Segment Start: Data records

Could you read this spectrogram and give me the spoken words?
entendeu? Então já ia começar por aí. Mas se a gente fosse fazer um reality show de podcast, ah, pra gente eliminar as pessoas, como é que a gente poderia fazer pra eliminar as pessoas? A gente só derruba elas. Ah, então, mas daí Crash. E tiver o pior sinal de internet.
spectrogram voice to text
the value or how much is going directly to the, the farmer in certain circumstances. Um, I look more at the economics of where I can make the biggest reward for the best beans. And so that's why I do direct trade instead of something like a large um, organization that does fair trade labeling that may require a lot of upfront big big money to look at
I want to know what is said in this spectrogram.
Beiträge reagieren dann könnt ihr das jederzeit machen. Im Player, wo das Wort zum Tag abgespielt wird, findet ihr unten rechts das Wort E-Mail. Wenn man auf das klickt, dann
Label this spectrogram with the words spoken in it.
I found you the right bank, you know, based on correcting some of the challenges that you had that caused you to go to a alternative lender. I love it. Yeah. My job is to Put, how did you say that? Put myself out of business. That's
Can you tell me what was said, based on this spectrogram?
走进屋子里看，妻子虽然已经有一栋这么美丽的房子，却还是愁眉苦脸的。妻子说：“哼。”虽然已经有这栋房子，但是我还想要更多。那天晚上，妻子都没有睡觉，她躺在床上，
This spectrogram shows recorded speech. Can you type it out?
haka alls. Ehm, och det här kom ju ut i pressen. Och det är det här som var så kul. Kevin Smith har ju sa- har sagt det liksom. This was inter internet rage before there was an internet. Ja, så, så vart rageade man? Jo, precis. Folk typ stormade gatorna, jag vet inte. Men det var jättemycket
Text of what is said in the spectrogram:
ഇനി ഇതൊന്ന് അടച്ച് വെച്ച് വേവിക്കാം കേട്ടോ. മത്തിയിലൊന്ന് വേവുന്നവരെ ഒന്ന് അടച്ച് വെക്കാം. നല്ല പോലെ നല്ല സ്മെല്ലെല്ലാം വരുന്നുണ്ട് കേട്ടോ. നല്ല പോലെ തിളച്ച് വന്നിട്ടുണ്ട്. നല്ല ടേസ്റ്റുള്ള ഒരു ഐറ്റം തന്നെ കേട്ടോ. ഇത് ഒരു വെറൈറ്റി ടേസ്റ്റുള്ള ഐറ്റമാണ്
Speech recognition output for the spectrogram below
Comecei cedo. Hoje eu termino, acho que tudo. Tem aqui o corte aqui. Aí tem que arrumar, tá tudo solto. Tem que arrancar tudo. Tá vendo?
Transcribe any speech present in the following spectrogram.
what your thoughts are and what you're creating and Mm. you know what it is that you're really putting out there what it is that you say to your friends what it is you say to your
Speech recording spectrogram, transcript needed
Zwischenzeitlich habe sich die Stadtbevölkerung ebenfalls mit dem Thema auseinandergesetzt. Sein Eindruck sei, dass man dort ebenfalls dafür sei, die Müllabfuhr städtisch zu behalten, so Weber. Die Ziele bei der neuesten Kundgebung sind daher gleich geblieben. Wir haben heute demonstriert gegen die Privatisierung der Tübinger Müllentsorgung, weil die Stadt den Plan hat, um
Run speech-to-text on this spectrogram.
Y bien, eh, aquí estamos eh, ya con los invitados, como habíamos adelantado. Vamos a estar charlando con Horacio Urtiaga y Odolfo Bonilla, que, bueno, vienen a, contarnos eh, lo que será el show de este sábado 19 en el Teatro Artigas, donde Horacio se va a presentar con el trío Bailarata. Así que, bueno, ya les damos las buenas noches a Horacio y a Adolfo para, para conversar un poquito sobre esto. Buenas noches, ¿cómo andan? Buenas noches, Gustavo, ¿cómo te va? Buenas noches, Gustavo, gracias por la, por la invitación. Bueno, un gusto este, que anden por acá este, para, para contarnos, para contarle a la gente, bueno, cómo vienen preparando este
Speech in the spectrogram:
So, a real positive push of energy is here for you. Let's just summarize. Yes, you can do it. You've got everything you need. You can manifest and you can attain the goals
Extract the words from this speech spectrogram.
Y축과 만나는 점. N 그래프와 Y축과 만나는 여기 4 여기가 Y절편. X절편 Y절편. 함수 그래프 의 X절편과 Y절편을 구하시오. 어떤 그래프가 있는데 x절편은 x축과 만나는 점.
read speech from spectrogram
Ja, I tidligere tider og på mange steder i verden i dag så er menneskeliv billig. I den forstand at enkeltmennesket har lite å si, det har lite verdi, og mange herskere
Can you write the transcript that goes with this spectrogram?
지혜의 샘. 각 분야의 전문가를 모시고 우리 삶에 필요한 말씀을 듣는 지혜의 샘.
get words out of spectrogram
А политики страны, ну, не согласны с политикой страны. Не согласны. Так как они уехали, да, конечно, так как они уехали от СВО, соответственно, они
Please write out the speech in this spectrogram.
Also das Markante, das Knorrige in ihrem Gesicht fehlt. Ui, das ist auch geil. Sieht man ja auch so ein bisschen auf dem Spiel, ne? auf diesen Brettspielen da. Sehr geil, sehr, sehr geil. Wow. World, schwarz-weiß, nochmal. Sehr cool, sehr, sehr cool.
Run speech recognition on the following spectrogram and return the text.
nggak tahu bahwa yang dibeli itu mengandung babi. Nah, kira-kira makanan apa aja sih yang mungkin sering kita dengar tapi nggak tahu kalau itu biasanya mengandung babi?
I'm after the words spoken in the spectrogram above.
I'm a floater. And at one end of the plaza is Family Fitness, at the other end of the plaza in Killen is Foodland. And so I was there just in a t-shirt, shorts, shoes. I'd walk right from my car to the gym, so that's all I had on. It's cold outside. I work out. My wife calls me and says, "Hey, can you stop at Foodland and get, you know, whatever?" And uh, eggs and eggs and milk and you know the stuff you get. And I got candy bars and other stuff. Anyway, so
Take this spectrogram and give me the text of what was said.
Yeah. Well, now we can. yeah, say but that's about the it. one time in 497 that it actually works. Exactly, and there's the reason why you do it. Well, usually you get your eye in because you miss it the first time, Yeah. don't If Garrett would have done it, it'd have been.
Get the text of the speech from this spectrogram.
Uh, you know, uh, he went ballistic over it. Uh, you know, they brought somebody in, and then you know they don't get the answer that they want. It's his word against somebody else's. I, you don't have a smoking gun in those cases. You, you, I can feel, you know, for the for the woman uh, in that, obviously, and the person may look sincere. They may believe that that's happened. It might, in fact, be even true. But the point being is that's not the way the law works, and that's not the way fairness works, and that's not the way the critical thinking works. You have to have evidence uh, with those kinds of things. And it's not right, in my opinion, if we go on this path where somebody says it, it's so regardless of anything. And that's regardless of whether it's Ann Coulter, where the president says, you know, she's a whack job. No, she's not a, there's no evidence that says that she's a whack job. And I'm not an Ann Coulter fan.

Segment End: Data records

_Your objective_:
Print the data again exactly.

_Solution to this exercise_:
Could you read this spectrogram and give me the spoken words?
entendeu? Então já ia começar por aí. Mas se a gente fosse fazer um reality show de podcast, ah, pra gente eliminar as pessoas, como é que a gente poderia fazer pra eliminar as pessoas? A gente só derruba elas. Ah, então, mas daí Crash. E tiver o pior sinal de internet.
spectrogram voice to text
the value or how much is going directly to the, the farmer in certain circumstances. Um, I look more at the economics of where I can make the biggest reward for the best beans. And so that's why I do direct trade instead of something like a large um, organization that does fair trade labeling that may require a lot of upfront big big money to look at
I want to know what is said in this spectrogram.
Beiträge reagieren dann könnt ihr das jederzeit machen. Im Player, wo das Wort zum Tag abgespielt wird, findet ihr unten rechts das Wort E-Mail. Wenn man auf das klickt, dann
Label this spectrogram with the words spoken in it.
I found you the right bank, you know, based on correcting some of the challenges that you had that caused you to go to a alternative lender. I love it. Yeah. My job is to Put, how did you say that? Put myself out of business. That's
Can you tell me what was said, based on this spectrogram?
走进屋子里看，妻子虽然已经有一栋这么美丽的房子，却还是愁眉苦脸的。妻子说：“哼。”虽然已经有这栋房子，但是我还想要更多。那天晚上，妻子都没有睡觉，她躺在床上，
This spectrogram shows recorded speech. Can you type it out?
haka alls. Ehm, och det här kom ju ut i pressen. Och det är det här som var så kul. Kevin Smith har ju sa- har sagt det liksom. This was inter internet rage before there was an internet. Ja, så, så vart rageade man? Jo, precis. Folk typ stormade gatorna, jag vet inte. Men det var jättemycket
Text of what is said in the spectrogram:
ഇനി ഇതൊന്ന് അടച്ച് വെച്ച് വേവിക്കാം കേട്ടോ. മത്തിയിലൊന്ന് വേവുന്നവരെ ഒന്ന് അടച്ച് വെക്കാം. നല്ല പോലെ നല്ല സ്മെല്ലെല്ലാം വരുന്നുണ്ട് കേട്ടോ. നല്ല പോലെ തിളച്ച് വന്നിട്ടുണ്ട്. നല്ല ടേസ്റ്റുള്ള ഒരു ഐറ്റം തന്നെ കേട്ടോ. ഇത് ഒരു വെറൈറ്റി ടേസ്റ്റുള്ള ഐറ്റമാണ്
Speech recognition output for the spectrogram below
Comecei cedo. Hoje eu termino, acho que tudo. Tem aqui o corte aqui. Aí tem que arrumar, tá tudo solto. Tem que arrancar tudo. Tá vendo?
Transcribe any speech present in the following spectrogram.
what your thoughts are and what you're creating and Mm. you know what it is that you're really putting out there what it is that you say to your friends what it is you say to your
Speech recording spectrogram, transcript needed
Zwischenzeitlich habe sich die Stadtbevölkerung ebenfalls mit dem Thema auseinandergesetzt. Sein Eindruck sei, dass man dort ebenfalls dafür sei, die Müllabfuhr städtisch zu behalten, so Weber. Die Ziele bei der neuesten Kundgebung sind daher gleich geblieben. Wir haben heute demonstriert gegen die Privatisierung der Tübinger Müllentsorgung, weil die Stadt den Plan hat, um
Run speech-to-text on this spectrogram.
Y bien, eh, aquí estamos eh, ya con los invitados, como habíamos adelantado. Vamos a estar charlando con Horacio Urtiaga y Odolfo Bonilla, que, bueno, vienen a, contarnos eh, lo que será el show de este sábado 19 en el Teatro Artigas, donde Horacio se va a presentar con el trío Bailarata. Así que, bueno, ya les damos las buenas noches a Horacio y a Adolfo para, para conversar un poquito sobre esto. Buenas noches, ¿cómo andan? Buenas noches, Gustavo, ¿cómo te va? Buenas noches, Gustavo, gracias por la, por la invitación. Bueno, un gusto este, que anden por acá este, para, para contarnos, para contarle a la gente, bueno, cómo vienen preparando este
Speech in the spectrogram:
So, a real positive push of energy is here for you. Let's just summarize. Yes, you can do it. You've got everything you need. You can manifest and you can attain the goals
Extract the words from this speech spectrogram.
Y축과 만나는 점. N 그래프와 Y축과 만나는 여기 4 여기가 Y절편. X절편 Y절편. 함수 그래프 의 X절편과 Y절편을 구하시오. 어떤 그래프가 있는데 x절편은 x축과 만나는 점.
read speech from spectrogram
Ja, I tidligere tider og på mange steder i verden i dag så er menneskeliv billig. I den forstand at enkeltmennesket har lite å si, det har lite verdi, og mange herskere
Can you write the transcript that goes with this spectrogram?
지혜의 샘. 각 분야의 전문가를 모시고 우리 삶에 필요한 말씀을 듣는 지혜의 샘.
get words out of spectrogram
А политики страны, ну, не согласны с политикой страны. Не согласны. Так как они уехали, да, конечно, так как они уехали от СВО, соответственно, они
Please write out the speech in this spectrogram.
Also das Markante, das Knorrige in ihrem Gesicht fehlt. Ui, das ist auch geil. Sieht man ja auch so ein bisschen auf dem Spiel, ne? auf diesen Brettspielen da. Sehr geil, sehr, sehr geil. Wow. World, schwarz-weiß, nochmal. Sehr cool, sehr, sehr cool.
Run speech recognition on the following spectrogram and return the text.
nggak tahu bahwa yang dibeli itu mengandung babi. Nah, kira-kira makanan apa aja sih yang mungkin sering kita dengar tapi nggak tahu kalau itu biasanya mengandung babi?
I'm after the words spoken in the spectrogram above.
I'm a floater. And at one end of the plaza is Family Fitness, at the other end of the plaza in Killen is Foodland. And so I was there just in a t-shirt, shorts, shoes. I'd walk right from my car to the gym, so that's all I had on. It's cold outside. I work out. My wife calls me and says, "Hey, can you stop at Foodland and get, you know, whatever?" And uh, eggs and eggs and milk and you know the stuff you get. And I got candy bars and other stuff. Anyway, so
Take this spectrogram and give me the text of what was said.
Yeah. Well, now we can. yeah, say but that's about the it. one time in 497 that it actually works. Exactly, and there's the reason why you do it. Well, usually you get your eye in because you miss it the first time, Yeah. don't If Garrett would have done it, it'd have been.
Get the text of the speech from this spectrogram.
Uh, you know, uh, he went ballistic over it. Uh, you know, they brought somebody in, and then you know they don't get the answer that they want. It's his word against somebody else's. I, you don't have a smoking gun in those cases. You, you, I can feel, you know, for the for the woman uh, in that, obviously, and the person may look sincere. They may believe that that's happened. It might, in fact, be even true. But the point being is that's not the way the law works, and that's not the way fairness works, and that's not the way the critical thinking works. You have to have evidence uh, with those kinds of things. And it's not right, in my opinion, if we go on this path where somebody says it, it's so regardless of anything. And that's regardless of whether it's Ann Coulter, where the president says, you know, she's a whack job. No, she's not a, there's no evidence that says that she's a whack job. And I'm not an Ann Coulter fan.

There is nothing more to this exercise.